One of the main advantages of buying a fire-damaged home is that you can usually find a great deal. Depending on the extent of the damage and the market in your area, you could potentially get a significantly discounted price compared to other homes. Additionally, if you’re willing to put in some work and repairs, it can be an excellent opportunity for sweat equity.
Another benefit of purchasing a fire-damaged home is that you can customize it to your specific needs and tastes. You have more flexibility with remodeling, as there may not be many restrictions from the local municipality or homeowner’s association. This allows you to choose all materials, colors, fixtures, and other features without worrying about following any pre-existing rules or standards.
Finally, owning a home with fire damage can also provide tax savings. Depending on where you live, there may be certain incentives available for homeowners who renovate their properties. These incentives could include reduced property taxes or state income tax credits for certain types of renovations. Taking advantage of these benefits will save you money in the long run and help make your new home even more affordable.
Buying a house with fire damage can be a great way to save money, but it’s important to understand all the risks and potential benefits before making a decision. It’s essential to get an accurate assessment of the cost of repairs, and make sure any health hazards are taken care of. Additionally, you need to be aware of insurance and liability issues, as well as the risk of further damage.
If you’re willing to take on all these challenges, buying a fire-damaged home could be a great investment. You’ll need to find financing that works for you, but with some careful planning, it’s possible to save money in the long run. Ultimately, it comes down to weighing up your options and making an informed decision about what’s best for you.
It can be daunting taking on a damaged home, but if you have all the facts and plan ahead, it can also be very rewarding.
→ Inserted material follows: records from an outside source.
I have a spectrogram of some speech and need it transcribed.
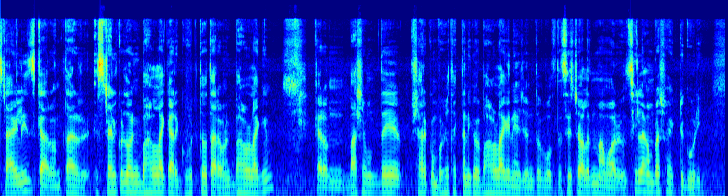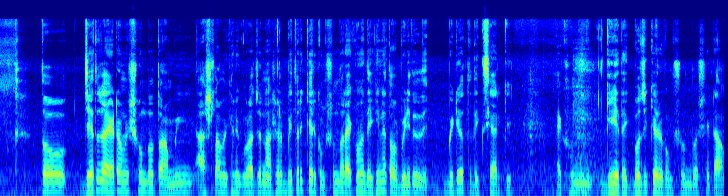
স্টাইলিশ কারণ তার স্টাইল করতে অনেক ভালো লাগে আর ঘুরতেও তার অনেক ভালো লাগে। কারণ বাসার মধ্যে সারাক্ষণ বসে থাকতে নাকি ভালো লাগে না এই জন্য তো বলতেছে চলেন মামার ছিল আমরা সব একটু ঘুরি। তো যেহেতু জায়গাটা অনেক সুন্দর তো আমি আসলাম এখানে ঘোরার জন্য। আসলে ভিতরে কীরকম সুন্দর এখনও দেখি না তো ভিডিও ভিডিও তো দেখছি আর কি। এখন গিয়ে দেখব যে কীরকম সুন্দর সেটাও।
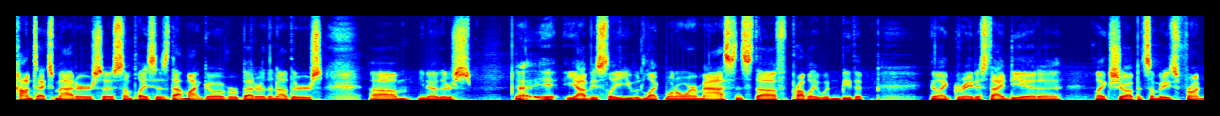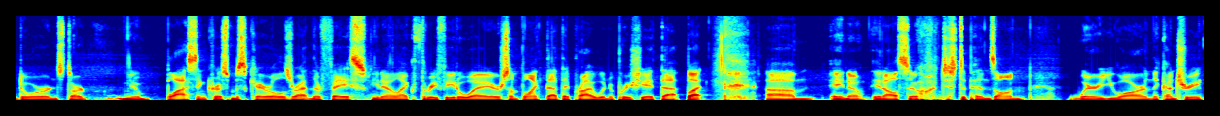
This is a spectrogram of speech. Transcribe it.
context matters. So some places that might go over better than others. Um, you know, there's uh, it, obviously you would like want to wear masks and stuff. Probably wouldn't be the you know, like greatest idea to like show up at somebody's front door and start you know blasting Christmas carols right in their face, you know, like three feet away or something like that. They probably wouldn't appreciate that. But um, you know, it also just depends on where you are in the country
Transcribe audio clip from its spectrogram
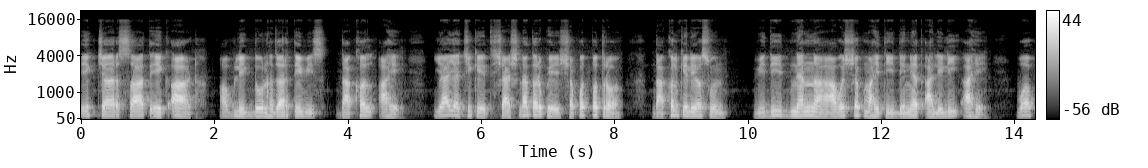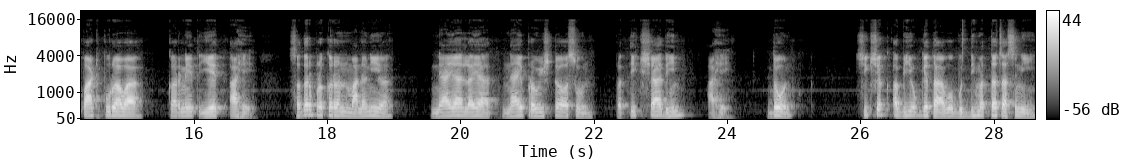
एक चार सात एक आठ ऑब्लिक दोन हजार तेवीस दाखल आहे. या याचिकेत शासनातर्फे शपथपत्र दाखल केले असून विधिज्ञांना आवश्यक माहिती देण्यात आलेली आहे व पाठपुरावा करण्यात येत आहे. सदर प्रकरण माननीय न्यायालयात न्यायप्रविष्ट असून प्रतीक्षाधीन आहे. दोन शिक्षक अभियोग्यता व बुद्धिमत्ता चाचणी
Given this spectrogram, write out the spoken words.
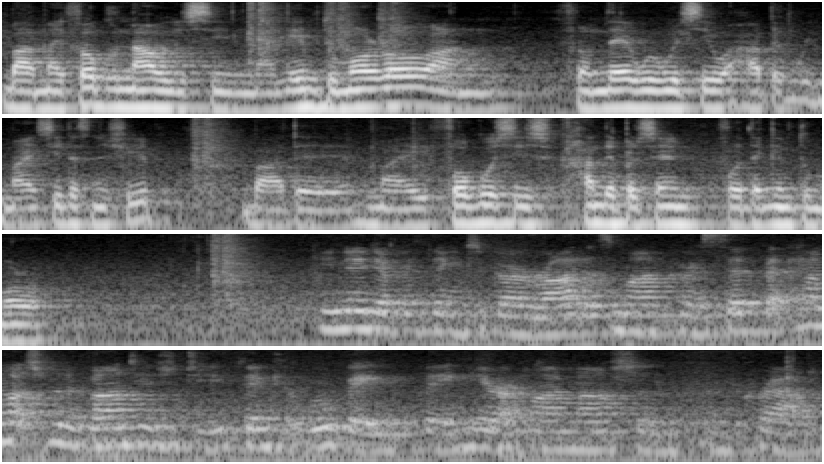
but my focus now is in a game tomorrow, and from there we will see what happens with my citizenship. But uh, my focus is 100% for the game tomorrow. You need everything to go right, as Marco said, but how much of an advantage do you think it will be being here at Hindmarsh and, and the crowd?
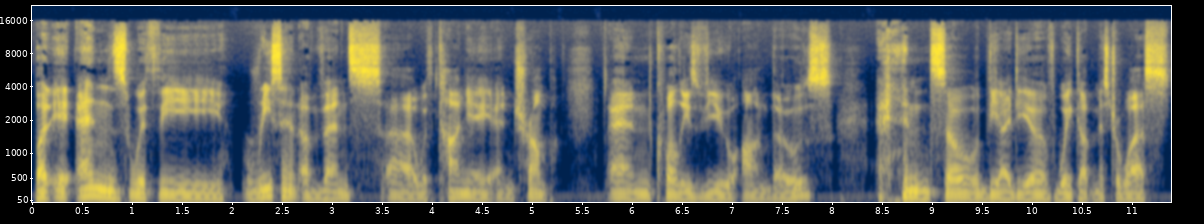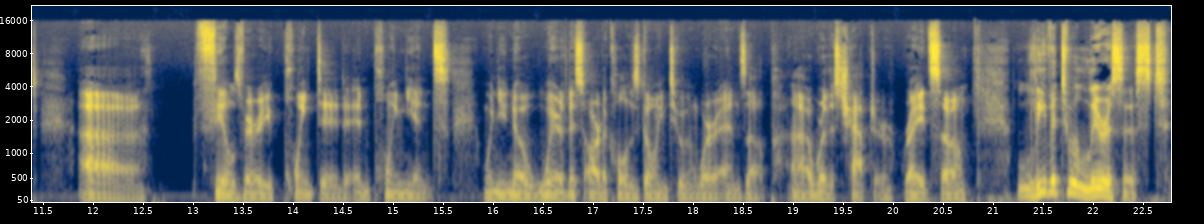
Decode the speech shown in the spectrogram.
But it ends with the recent events uh, with Kanye and Trump and Kweli's view on those. And so the idea of Wake Up, Mr. West uh, feels very pointed and poignant when you know where this article is going to and where it ends up, uh, where this chapter, right? So leave it to a lyricist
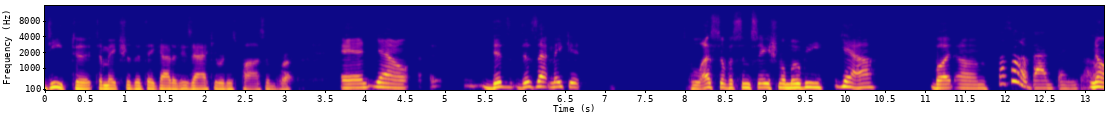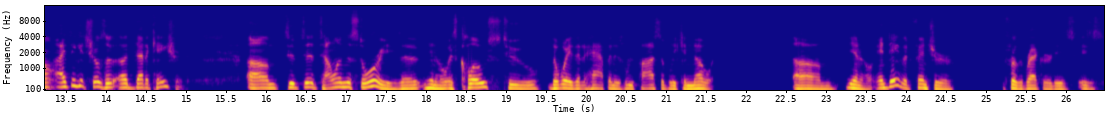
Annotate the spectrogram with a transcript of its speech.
deep to to make sure that they got it as accurate as possible. Right. And you know, does does that make it less of a sensational movie? Yeah. But um, That's not a bad thing, though. no, I think it shows a, a dedication um, to, to telling the story, the you know, as close to the way that it happened as we possibly can know it. Um, you know, and David Fincher, for the record, is is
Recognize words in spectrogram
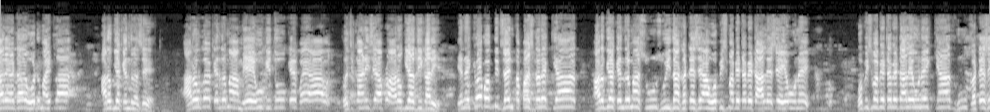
અઢારે અઢાર વોર્ડમાં એટલા આરોગ્ય કેન્દ્ર છે. આરોગ્ય કેન્દ્રમાં મેં એવું કીધું કે ભાઈ, આ વચકાણી છે આપણો આરોગ્ય અધિકારી. એને કયો પબ્લિક જઈને તપાસ કરે ક્યાં આરોગ્ય કેન્દ્રમાં શું સુવિધા ઘટે છે, આ ઓફિસમાં બેઠા બેઠા હાલે છે એવું નહીં. ઓફિસમાં બેઠા બેઠા હાલે એવું નહીં, ક્યાં શું ઘટે છે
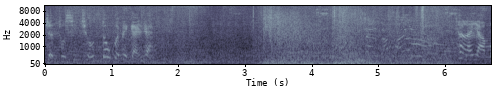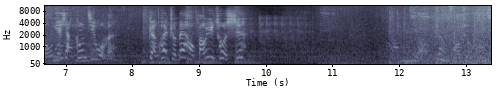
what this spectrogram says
整座星球都会被感染。看来亚蒙也想攻击我们，赶快准备好防御措施。正遭受攻击。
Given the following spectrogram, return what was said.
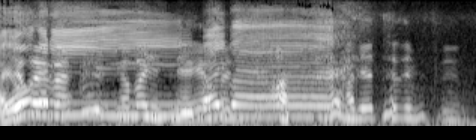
夫ようなら。バイバイ。ありがとうございます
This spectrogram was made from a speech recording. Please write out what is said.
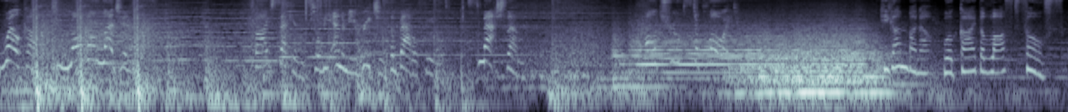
Welcome to Mobile Legends! Five seconds till the enemy reaches the battlefield. Smash them! All troops deployed! Higanbana will guide the lost souls.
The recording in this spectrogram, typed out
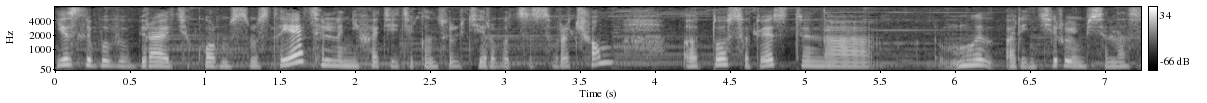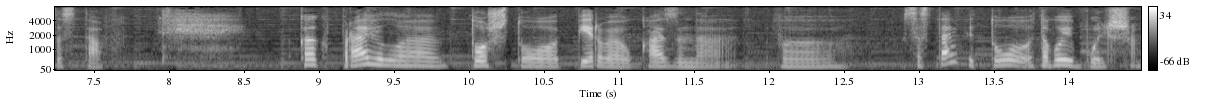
Если вы выбираете корм самостоятельно, не хотите консультироваться с врачом, э, то, соответственно, мы ориентируемся на состав. Как правило, то, что первое указано в составе, то того и больше.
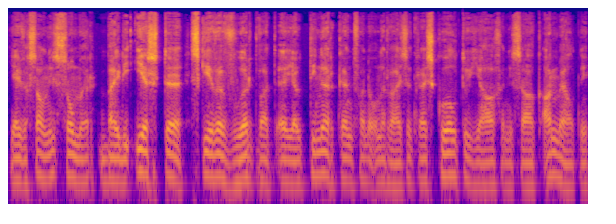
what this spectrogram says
Jy sal nie sommer by die eerste skewe woord wat uh, jou tienerkind van 'n onderwyser kry skool toe jaag en die saak aanmeld nie,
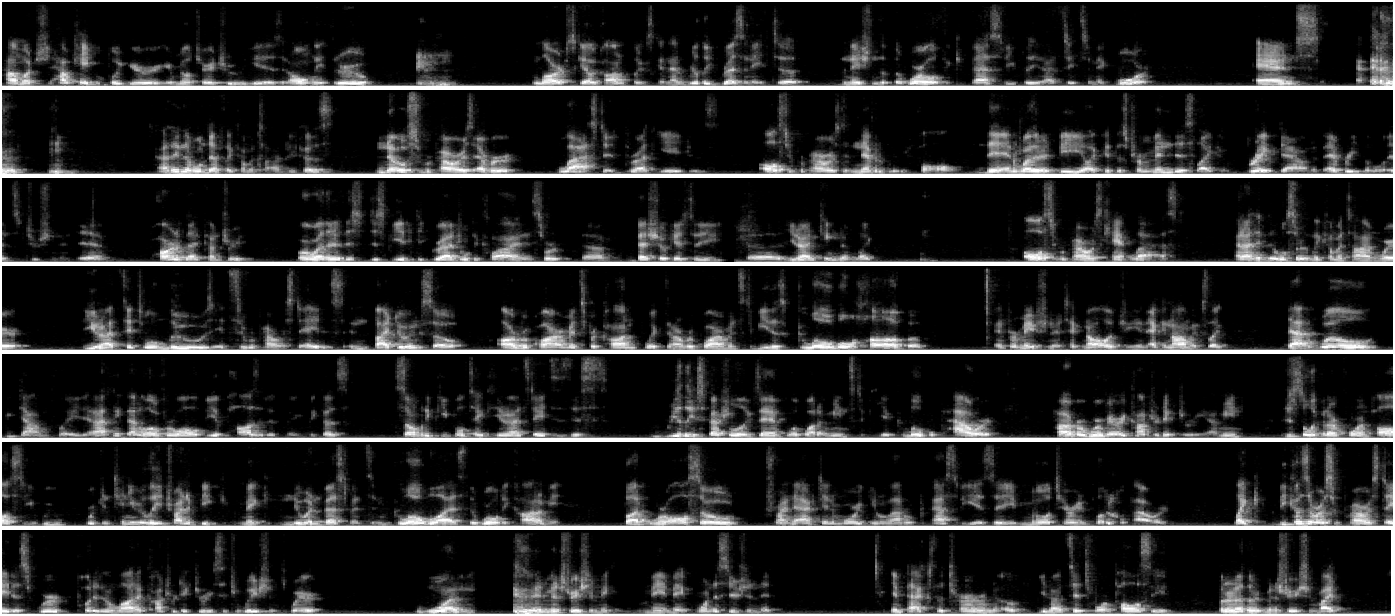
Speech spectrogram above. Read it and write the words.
how much how capable your your military truly is. And only through large scale conflicts can that really resonate to the nations of the world the capacity for the United States to make war. And I think there will definitely come a time because no superpower has ever lasted throughout the ages. All superpowers inevitably fall. And whether it be like this tremendous like breakdown of every little institution uh, part of that country, or whether this just be a gradual decline is sort of um, best showcased to the uh, United Kingdom. Like all superpowers can't last, and I think there will certainly come a time where the United States will lose its superpower status, and by doing so, our requirements for conflict and our requirements to be this global hub of information and technology and economics, like that will be downplayed, and I think that'll overall be a positive thing because so many people take the United States as this really special example of what it means to be a global power. However, we're very contradictory. I mean, just to look at our foreign policy, we, we're continually trying to be, make new investments and globalize the world economy, but we're also trying to act in a more unilateral capacity as a military and political power. Like, because of our superpower status, we're put in a lot of contradictory situations where one administration may, may make one decision that impacts the turn of United States foreign policy, but another administration might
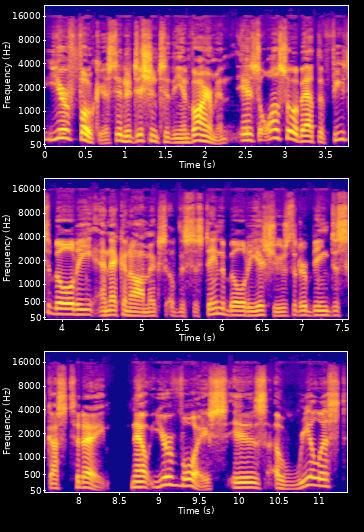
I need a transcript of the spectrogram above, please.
Your focus, in addition to the environment, is also about the feasibility and economics of the sustainability issues that are being discussed today. Now, your voice is a realist,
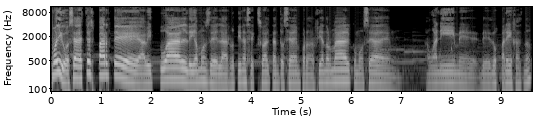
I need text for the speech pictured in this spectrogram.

Buying a house with fire damage is not for everyone – it requires research and preparation – but for those who are willing to put in the work, it can offer significant savings in the end.